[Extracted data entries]
=== Section Start ===

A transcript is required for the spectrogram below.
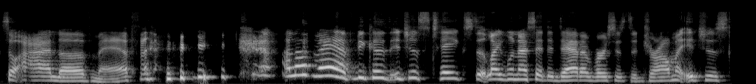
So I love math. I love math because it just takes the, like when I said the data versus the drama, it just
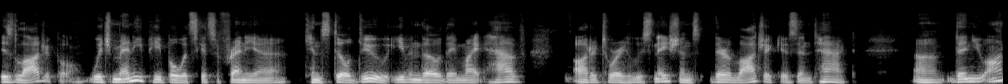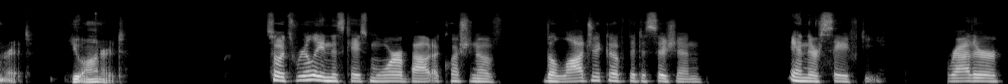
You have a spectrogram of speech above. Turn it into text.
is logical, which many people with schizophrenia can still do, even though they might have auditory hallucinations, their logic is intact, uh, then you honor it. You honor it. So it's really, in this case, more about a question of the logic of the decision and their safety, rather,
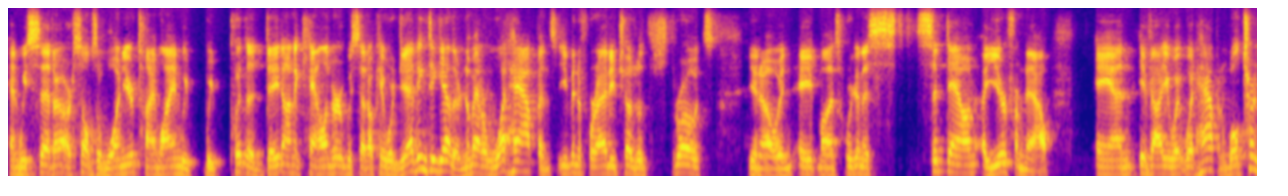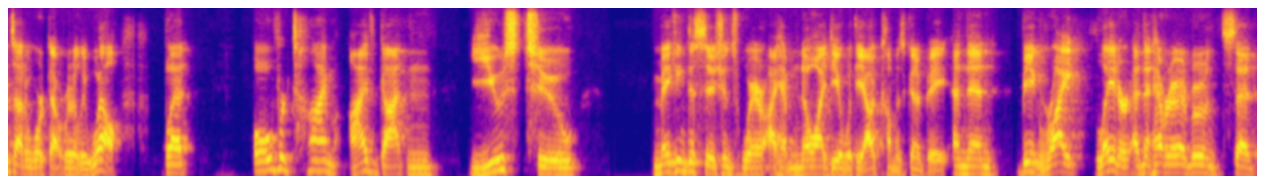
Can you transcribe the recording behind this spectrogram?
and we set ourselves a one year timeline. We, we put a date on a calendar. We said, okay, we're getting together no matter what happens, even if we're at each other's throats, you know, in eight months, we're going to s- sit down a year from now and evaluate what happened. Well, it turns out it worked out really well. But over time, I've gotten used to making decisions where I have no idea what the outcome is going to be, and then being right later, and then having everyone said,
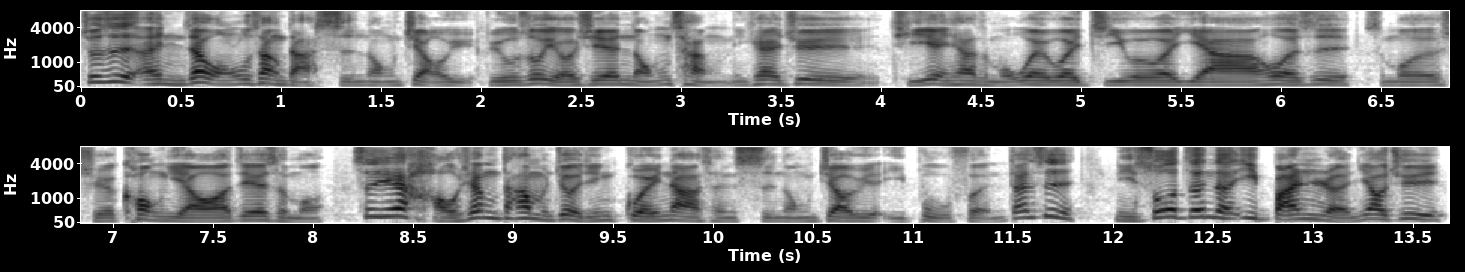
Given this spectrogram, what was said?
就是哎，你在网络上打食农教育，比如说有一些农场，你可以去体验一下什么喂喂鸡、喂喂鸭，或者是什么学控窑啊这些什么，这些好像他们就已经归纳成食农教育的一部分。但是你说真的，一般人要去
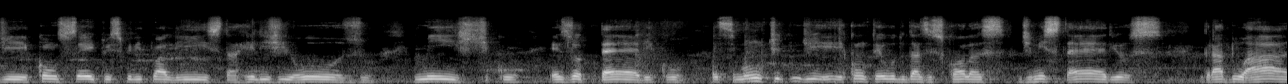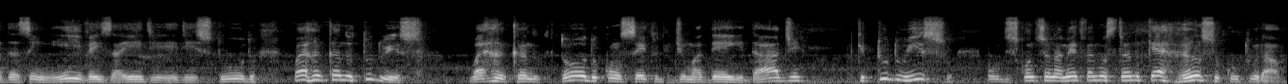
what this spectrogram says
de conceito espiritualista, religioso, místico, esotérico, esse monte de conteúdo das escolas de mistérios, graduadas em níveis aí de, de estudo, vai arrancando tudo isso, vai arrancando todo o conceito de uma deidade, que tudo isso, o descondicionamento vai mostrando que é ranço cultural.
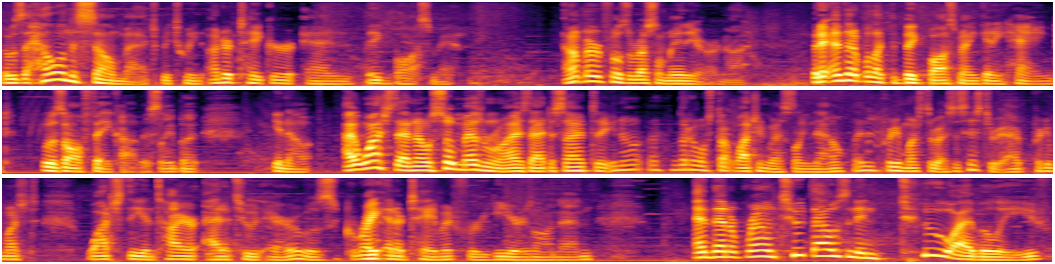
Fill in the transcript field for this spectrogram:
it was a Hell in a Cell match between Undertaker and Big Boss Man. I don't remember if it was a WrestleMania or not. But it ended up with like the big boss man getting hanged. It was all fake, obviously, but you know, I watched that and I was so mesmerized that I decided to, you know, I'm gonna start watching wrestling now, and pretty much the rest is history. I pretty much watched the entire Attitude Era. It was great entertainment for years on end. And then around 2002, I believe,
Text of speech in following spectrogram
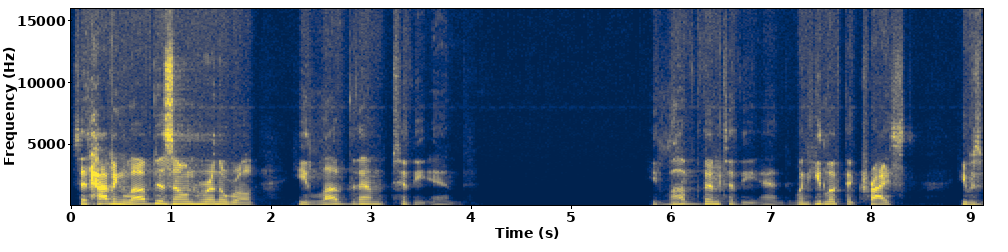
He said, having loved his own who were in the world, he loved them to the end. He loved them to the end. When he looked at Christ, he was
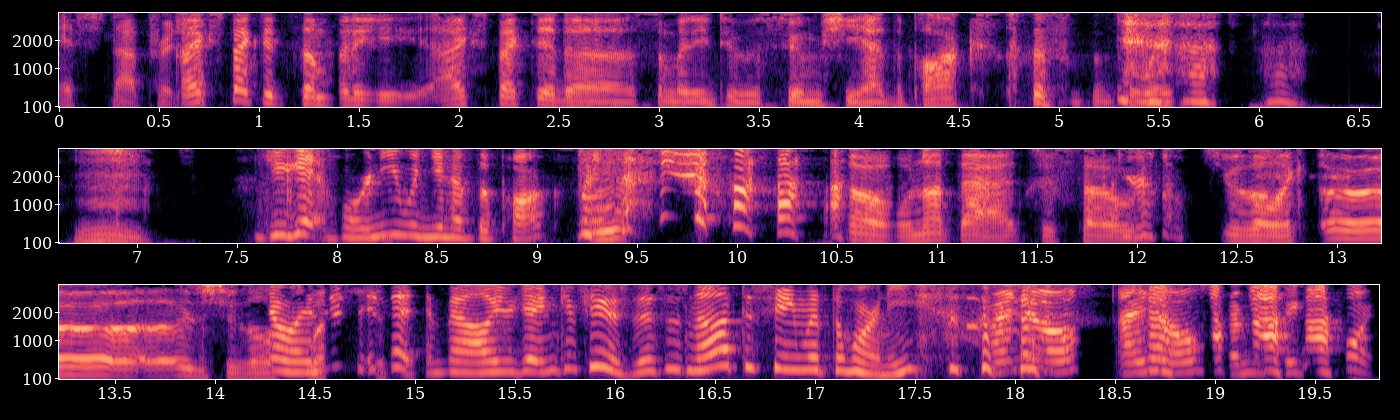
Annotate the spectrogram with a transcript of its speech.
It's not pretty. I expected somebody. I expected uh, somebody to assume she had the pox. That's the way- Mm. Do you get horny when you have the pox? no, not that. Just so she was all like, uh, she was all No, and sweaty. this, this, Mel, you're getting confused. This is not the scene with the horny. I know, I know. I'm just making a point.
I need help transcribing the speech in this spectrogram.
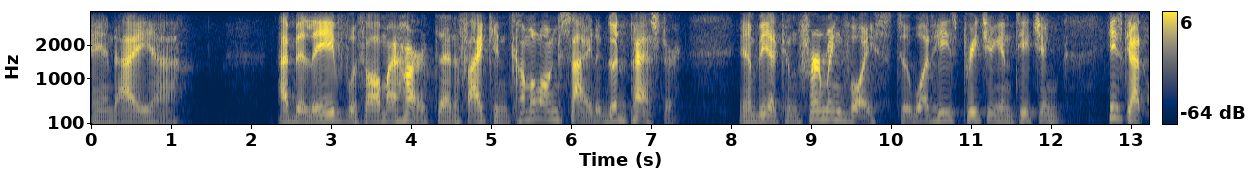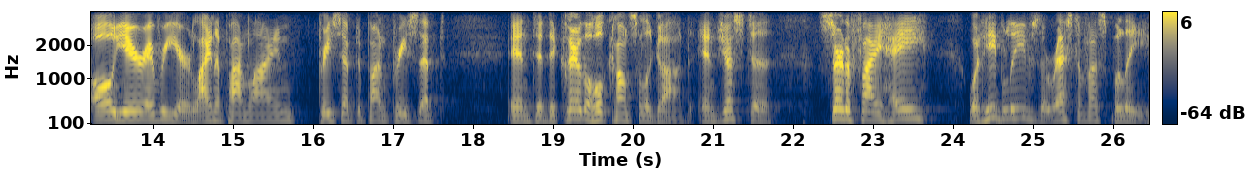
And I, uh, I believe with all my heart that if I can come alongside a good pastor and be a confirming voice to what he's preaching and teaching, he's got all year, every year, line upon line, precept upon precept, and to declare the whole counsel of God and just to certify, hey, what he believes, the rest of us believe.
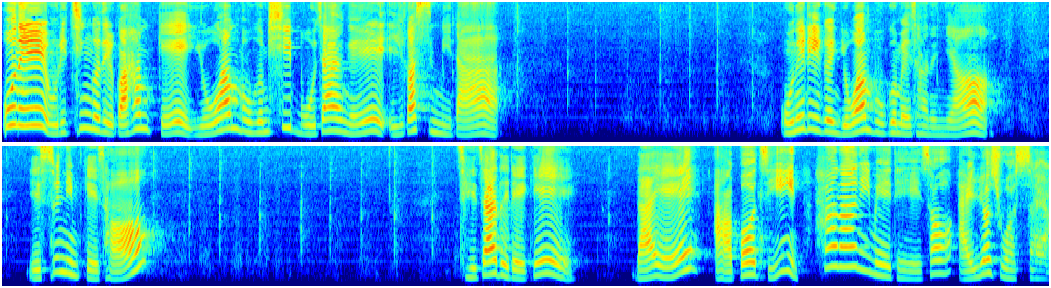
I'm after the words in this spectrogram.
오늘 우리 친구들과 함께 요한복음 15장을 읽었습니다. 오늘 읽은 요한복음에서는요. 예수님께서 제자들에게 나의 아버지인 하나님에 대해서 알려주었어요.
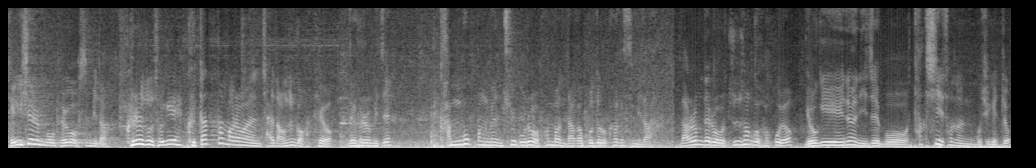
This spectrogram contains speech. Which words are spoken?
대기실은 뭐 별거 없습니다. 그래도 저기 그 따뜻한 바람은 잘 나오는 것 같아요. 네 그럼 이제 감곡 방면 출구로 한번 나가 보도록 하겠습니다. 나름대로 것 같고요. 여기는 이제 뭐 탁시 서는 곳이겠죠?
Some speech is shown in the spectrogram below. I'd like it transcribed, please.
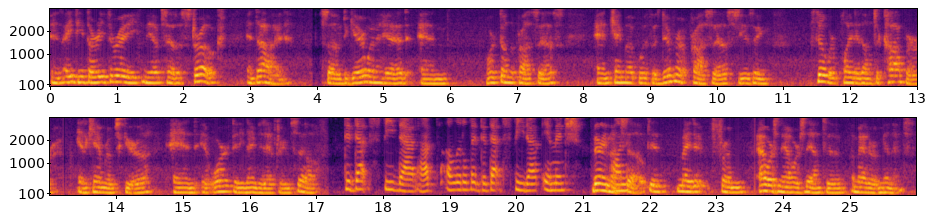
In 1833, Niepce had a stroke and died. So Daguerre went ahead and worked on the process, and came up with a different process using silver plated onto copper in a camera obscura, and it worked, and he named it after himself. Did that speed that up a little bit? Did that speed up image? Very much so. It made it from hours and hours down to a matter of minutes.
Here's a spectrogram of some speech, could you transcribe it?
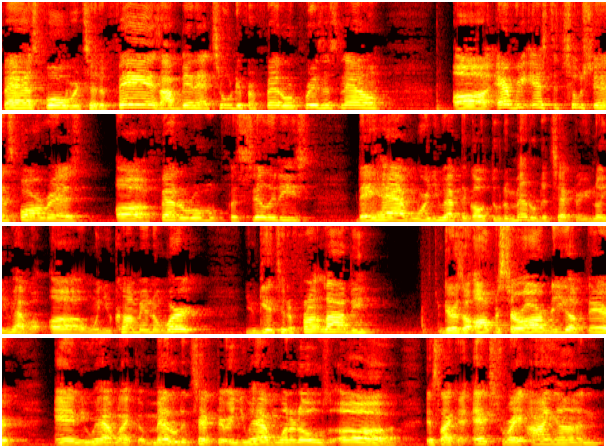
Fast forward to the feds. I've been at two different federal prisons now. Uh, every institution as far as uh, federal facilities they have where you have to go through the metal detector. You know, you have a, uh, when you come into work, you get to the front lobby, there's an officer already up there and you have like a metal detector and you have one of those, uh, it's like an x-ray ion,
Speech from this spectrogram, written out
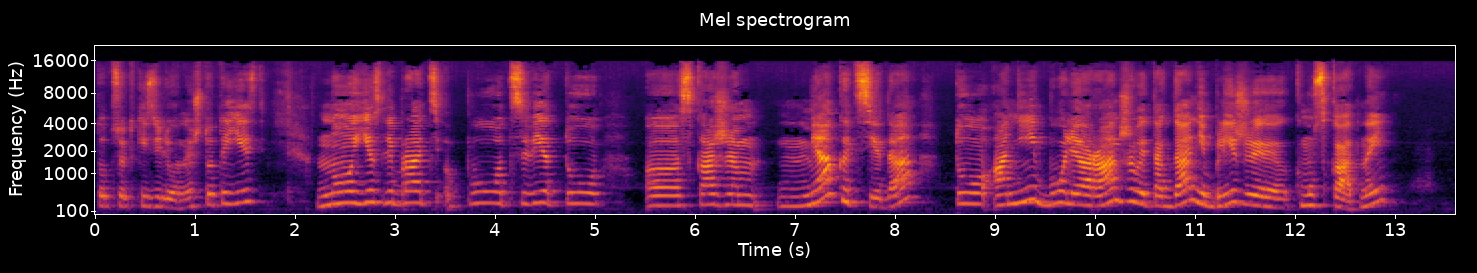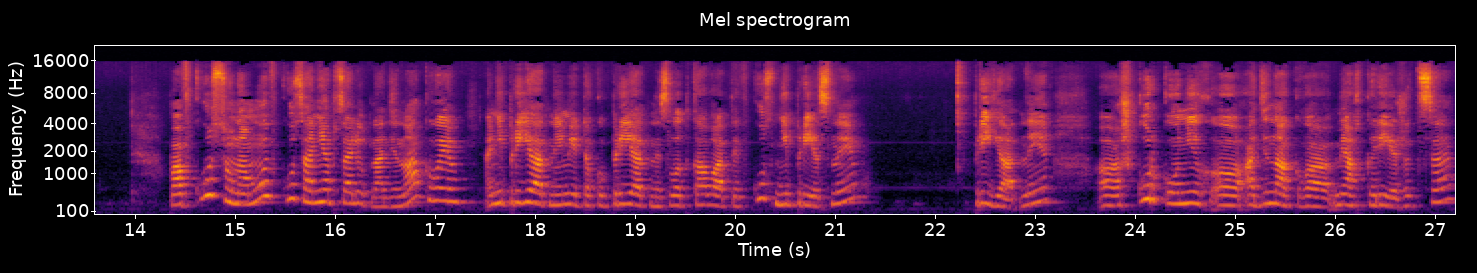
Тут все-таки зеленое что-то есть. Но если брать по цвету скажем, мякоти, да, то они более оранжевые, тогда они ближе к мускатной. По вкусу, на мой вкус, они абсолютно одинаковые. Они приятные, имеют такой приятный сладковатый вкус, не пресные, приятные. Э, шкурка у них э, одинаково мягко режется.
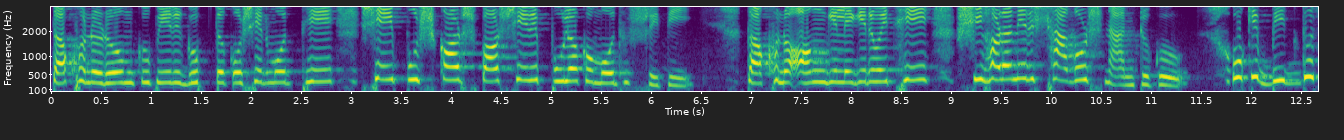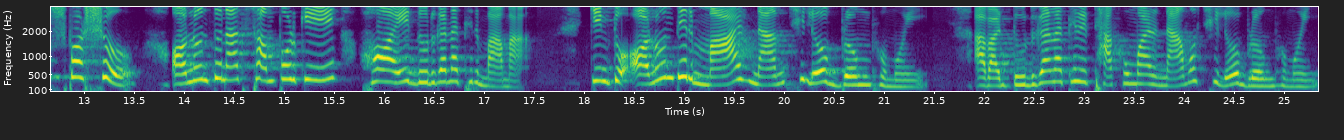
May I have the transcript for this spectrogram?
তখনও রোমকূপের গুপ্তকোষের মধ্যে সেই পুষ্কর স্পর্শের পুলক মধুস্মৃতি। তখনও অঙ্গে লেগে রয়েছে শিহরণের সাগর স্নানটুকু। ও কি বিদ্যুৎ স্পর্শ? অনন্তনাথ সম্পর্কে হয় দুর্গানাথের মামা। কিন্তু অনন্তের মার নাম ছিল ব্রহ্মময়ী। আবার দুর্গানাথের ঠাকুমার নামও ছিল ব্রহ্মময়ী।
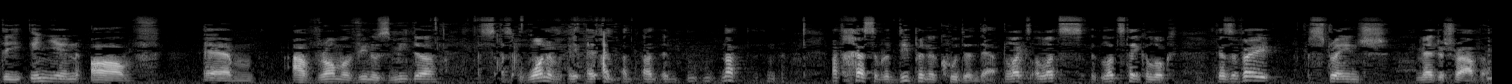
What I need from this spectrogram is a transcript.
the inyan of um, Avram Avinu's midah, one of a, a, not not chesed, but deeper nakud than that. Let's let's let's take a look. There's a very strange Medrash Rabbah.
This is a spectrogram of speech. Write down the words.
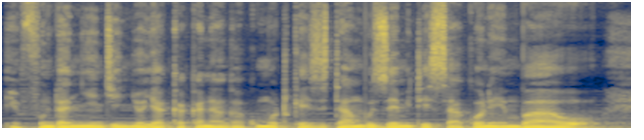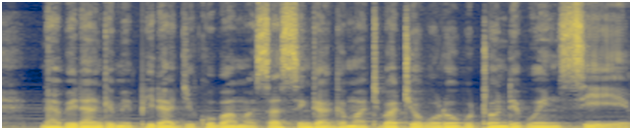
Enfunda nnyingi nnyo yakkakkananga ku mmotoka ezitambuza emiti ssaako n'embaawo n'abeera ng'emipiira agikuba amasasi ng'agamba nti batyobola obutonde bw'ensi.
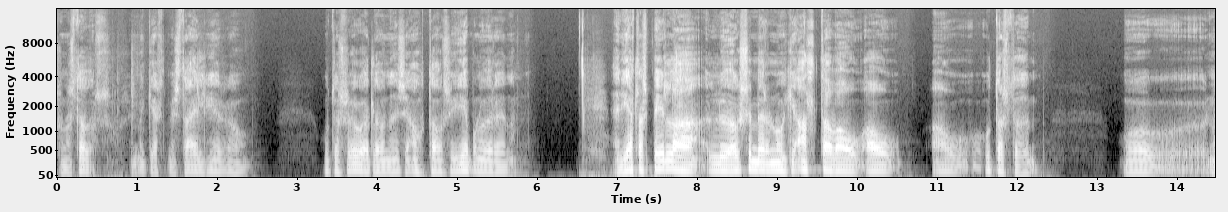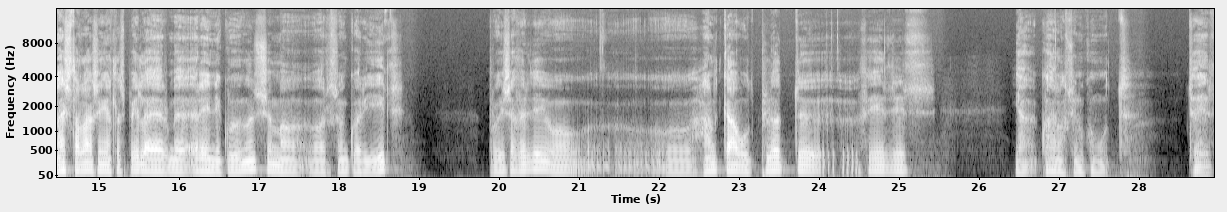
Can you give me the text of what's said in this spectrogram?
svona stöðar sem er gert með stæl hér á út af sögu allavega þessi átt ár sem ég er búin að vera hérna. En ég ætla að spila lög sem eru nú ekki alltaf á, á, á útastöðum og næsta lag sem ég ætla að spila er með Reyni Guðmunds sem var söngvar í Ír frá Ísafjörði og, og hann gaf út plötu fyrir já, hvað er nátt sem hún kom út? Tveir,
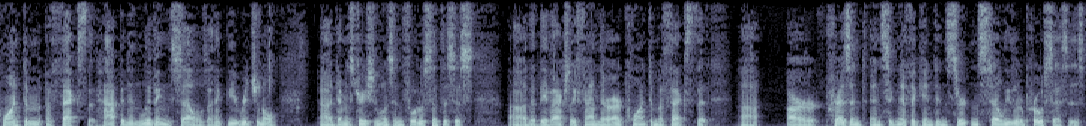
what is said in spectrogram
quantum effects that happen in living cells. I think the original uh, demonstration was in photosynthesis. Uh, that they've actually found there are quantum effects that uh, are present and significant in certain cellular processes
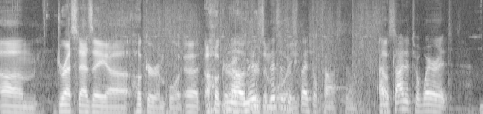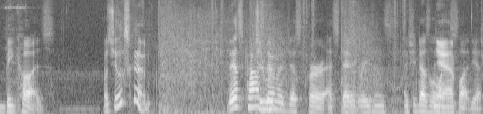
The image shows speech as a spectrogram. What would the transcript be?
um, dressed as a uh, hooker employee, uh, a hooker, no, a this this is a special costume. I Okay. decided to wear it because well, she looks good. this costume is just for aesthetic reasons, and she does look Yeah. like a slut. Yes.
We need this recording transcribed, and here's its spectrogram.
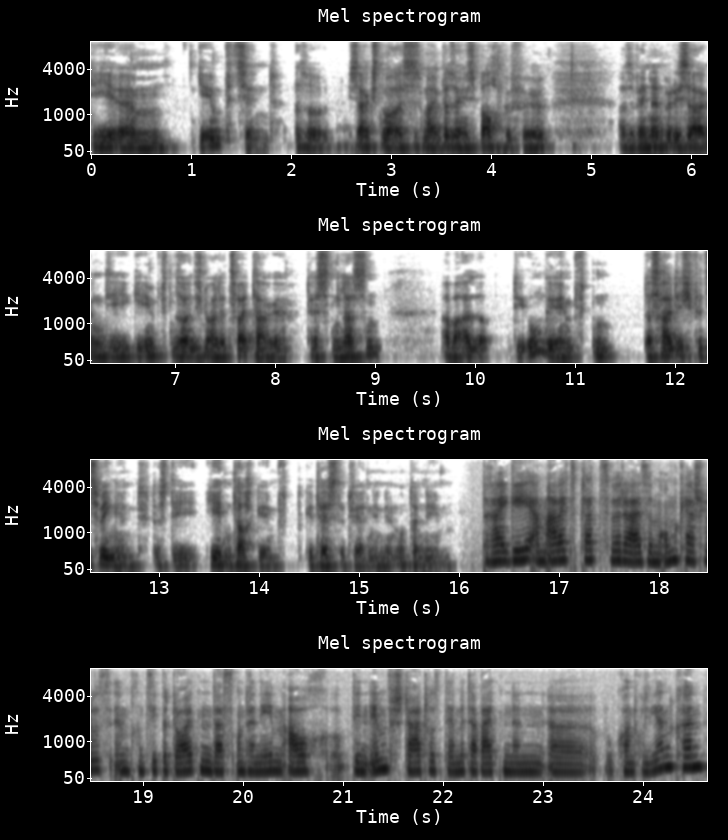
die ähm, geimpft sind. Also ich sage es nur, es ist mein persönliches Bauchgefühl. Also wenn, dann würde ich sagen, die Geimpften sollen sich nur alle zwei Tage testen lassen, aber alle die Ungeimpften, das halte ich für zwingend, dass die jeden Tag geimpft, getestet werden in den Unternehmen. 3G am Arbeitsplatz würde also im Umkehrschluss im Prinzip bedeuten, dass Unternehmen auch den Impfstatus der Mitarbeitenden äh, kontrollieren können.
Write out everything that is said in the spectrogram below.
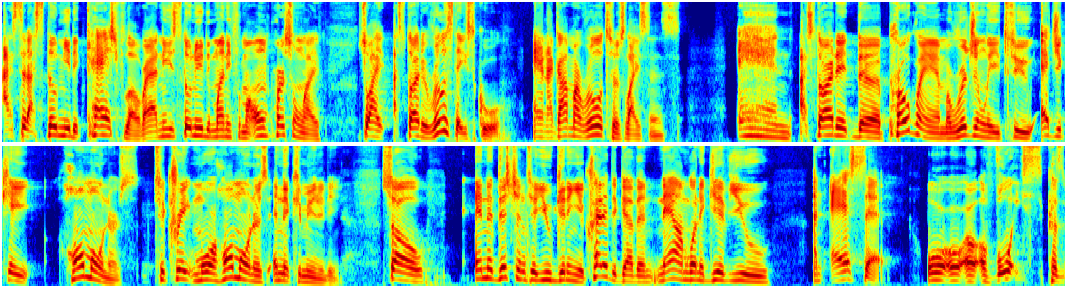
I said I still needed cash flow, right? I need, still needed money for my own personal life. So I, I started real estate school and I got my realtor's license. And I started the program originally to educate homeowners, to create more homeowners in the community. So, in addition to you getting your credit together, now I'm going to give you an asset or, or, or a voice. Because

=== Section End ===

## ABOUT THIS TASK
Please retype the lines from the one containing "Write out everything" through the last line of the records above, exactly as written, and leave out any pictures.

## YOUR RESPONSE
Write out everything that is said in the spectrogram below.
I said I still needed cash flow, right? I need, still needed money for my own personal life. So I, I started real estate school and I got my realtor's license. And I started the program originally to educate homeowners, to create more homeowners in the community. So, in addition to you getting your credit together, now I'm going to give you an asset or, or, or a voice. Because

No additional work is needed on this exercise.